  1. Some people call these types of friends/acquaintances "psychic vampires" because they drain you of your life's energy. I think this is a pretty apt description and have known a few myself. Unfortunately, these psychic vampires do not take to sitting down to talk about things. They really just want to feed off of your sympathy, or if you are unresponsive, to use you as a sounding board. As a crisis counselor, I am prone to listen to people the first few times they need someone to complain to. But as crisis counselor, I also know that after a bit, it's time to ask them what they are going to do about it---to put it briefly.

    Glad you posted this on CHRW.

  2. Great post!
    I can absolutely relate to this. I did have a friend who was always complaining, talking over me and belittling me.
    I realized I was really starting to resent her and that was not healthy for me.
    Finally, she snapped on me because I was hanging out with friends she no longer talked to and I just let it go. Normally I'd be calling and texting to apologize but I realized it was better if we just parted.
    One of the best things I ever did for myself.

  3. In the last 10 years I've become much more honest in my relationships with people. Instead of namby-pambying them and always taking care of their feelings over my own, I try to tell it like it is, always in a kind way of course, then deal with the consequences. I feel that if we want to be in a relationship, we've gotta keep it real and if not, then "bye bye".

  4. Wow.
    To all those for whom I've become an energy sucker, I apologize. For those who try to bleed me dry, seeya!

    But seriously, this is also a good time to evaluate what kind of a friend each of us is. I'll try to do betta.

  5. I find the older I get, the less tolerant I am of people who would suck the life from me. However, raised in an Italian family, I have 'guilt' issues so I can't seem to walk away the way I would often like to do. I have stepped back, though, so maybe that's a start?

    Great post as always, Sandy. Excellent advice that shows us it's okay to take care of ourselves first.

  6. I've had a few of these throught my life.

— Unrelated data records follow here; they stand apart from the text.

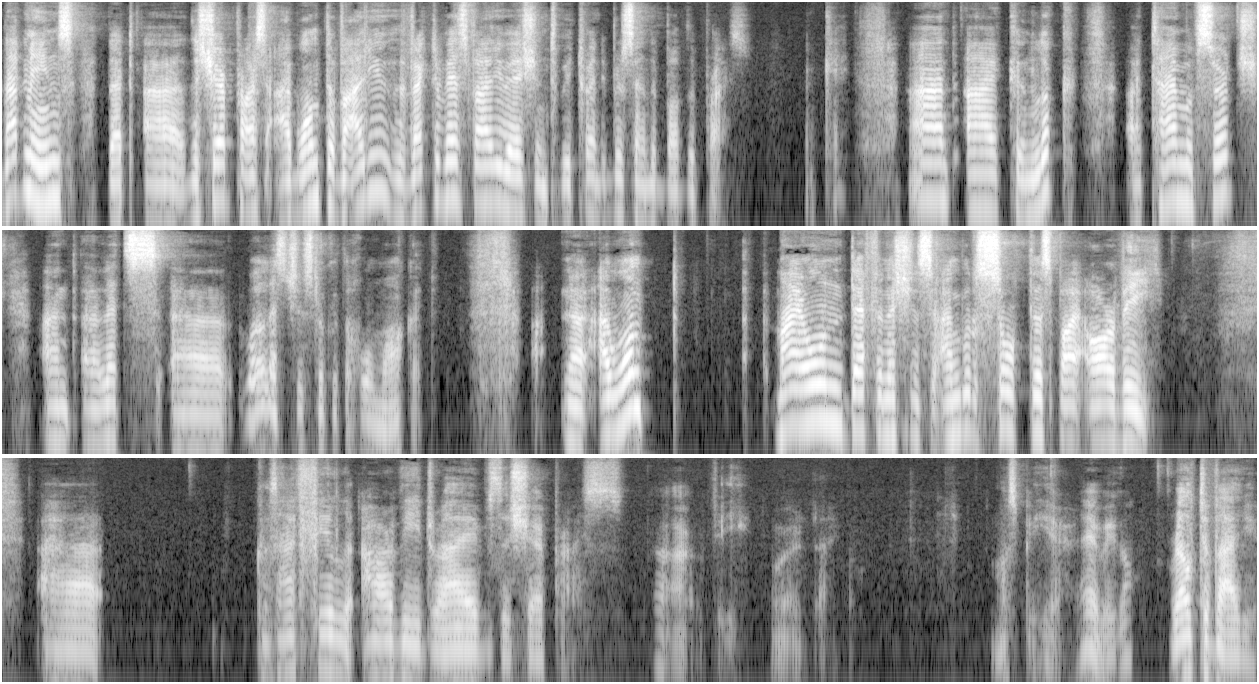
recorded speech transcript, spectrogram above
that means that uh, the share price, I want the value, the VectorVest valuation to be 20% above the price. Okay, and I can look at time of search, and uh, let's uh, well, let's just look at the whole market. Now, I want my own definitions. I'm going to sort this by RV because uh, I feel that RV drives the share price. RV, where did I go? Must be here. There we go. Relative value.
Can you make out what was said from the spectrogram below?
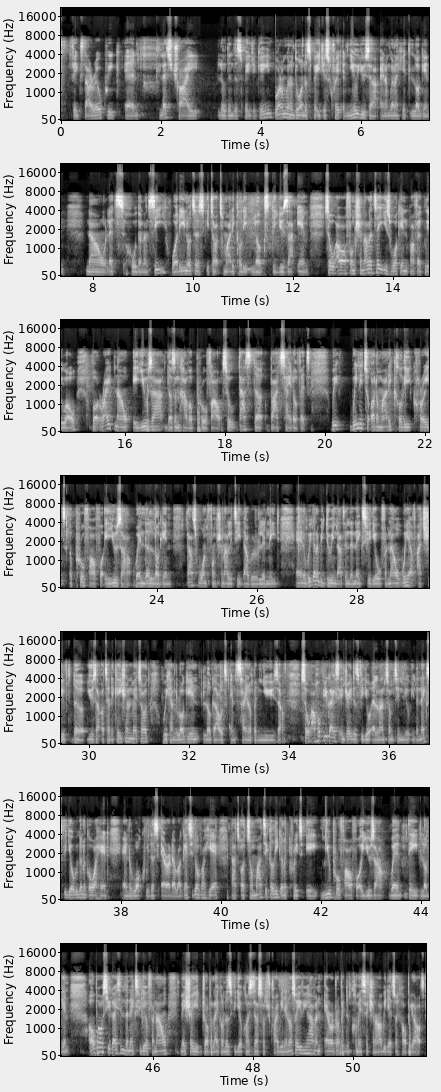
fix that real quick and let's try loading this page again. What i'm going to do on this page is create a new user and i'm going to hit login. Now let's hold on and see. What do you notice? It automatically logs the user in. So our functionality is working perfectly well but right now a user doesn't have a profile. So that's the bad side of it. We we need to automatically create a profile for a user when they log in that's one functionality that we really need. And we're going to be doing that in the next video. For now we have achieved the user authentication method. We can log in log out and sign up a new user. So i hope you guys enjoyed this video and learned something new. In the next video we're going to go ahead and work with this error that we're getting over here that's automatically going to create a new profile for a user when they log in. I hope i'll see you guys in the next video. For now make sure you drop a like on this video consider subscribing and also if you have an error drop it in the comment section i'll be there to help you out.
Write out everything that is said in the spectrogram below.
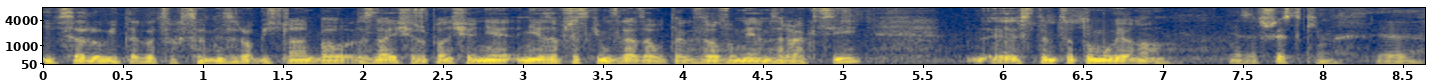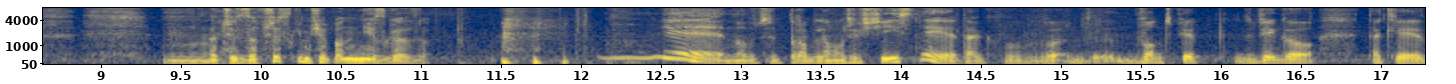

One I stuck with until she stopped over at my house one time and had a major meltdown at my husband. I stopped answering her calls, and didn't respond to the many notes she left, until one day she left one at my workplace. So I wrote her one back and told her not to contact me again. I haven't spoken to her since, and I haven't missed it. Not long after I severed ties with this friend, I started writing fiction again!

  7. No better teacher than experience. Sounds like you've all lived this and we're on the same page. Way to own your life and stand up for your future!
    People that suck you dry are often oblivious that they're the grand canyon. It's not your job to do the impossible and fill them up. No one can.

    Thank you for your insightful comments.
    You girls rock!

  8. Another valuable lesson, but sadly, not one I can apply at this time. My "psychic vampire" (loved that reference) works with me. There's only two paralegals, me and her. Makes work very difficult sometimes, and when I've tried to "talk" to her, she tattles that I'm causing trouble. I just keep my mouth shut and do my work. The vampire is my father. I smile a lot, pray a lot more, and keep writing to my "happy place."

  9. I've done this. There are just those who don't get it. Thanks Sandy!

  10. I think we all know 'physic vampires.' I really love that phrase. Sometimes we each need that support. The operative word is sometimes. Constant blood letting can wear you and the relationship out. But sometimes ending the relationship is the only thing you can do for your own sanity.

    Thanks for the post. It's excellent.

    ... Ruth

  11. There's actually a book called "Psychic Vampires," found in the metaphysical section of the bookstore, not psychological.